BackgroundIn vivo studies of antioxidants, nitrosative, and oxidative processes in Brucella infection have not been comprehensive. This research looked at these critical concerns before and after treating individuals with acute brucellosis. MethodsA total of 50 individuals with acute brucellosis were studied before and after treatment in Babol, Iran. Superoxide dismutase (SOD) activity, plasma total antioxidant capacity (TAC), catalase (CAT) activity, protein carbonyl, oxidative stress markers like malondialdehyde (MDA), and nitrosative stress markers such as nitrite oxide metabolites (NO3, NO2) were all assessed. ResultsThe individuals were 44.15 ± 13.5 years old on average. Before therapy, protein carbonyl and plasma MDA were 0.887 ± 0.12 and 0.725 ± 0.33, respectively, and after treatment, they were 0.697 ± 0.17 and 0.467 ± 0.48 (p < 0.05). After treatment, the average TAC level was greater (870.1 ± 88.64 mol/l vs. 670.13 ± 133.96 mol/l) (p < 0.001). Before and after therapy, CAT activity was significantly different (8.53 ± 2.70 vs. 6.94 ± 2.84, p < 0.001). In addition, SOD activity was 41.79 ± 9.79 before treatment and 28.95 ± 8.11 after treatment (p < 0.001). The difference in plasma nitrite oxide levels before and after therapy was substantial (50.89 ± 17.74 vs. 28.68 ± 15.97, p < 0.001). ConclusionThe findings revealed that in acute brucellosis, nitrosative and oxidative stress, as well as antioxidant depletion, were all elevated. The addition of appropriate natural antioxidants to therapy regimens may improve their effectiveness.

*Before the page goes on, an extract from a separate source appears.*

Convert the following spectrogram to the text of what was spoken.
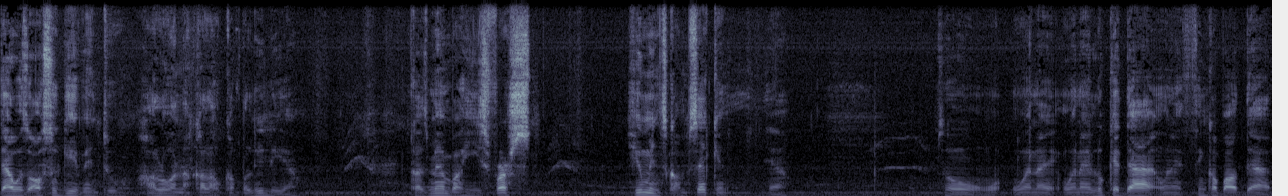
that was also given to Haloa Nakalau Kapalili, yeah. Because remember, he's first. Humans come second, yeah. So when I when I look at that, when I think about that,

Full Text
Published version (Free)

Talk to us

Join us for a 30 min session where you can share your feedback and ask us any queries you have

Schedule a call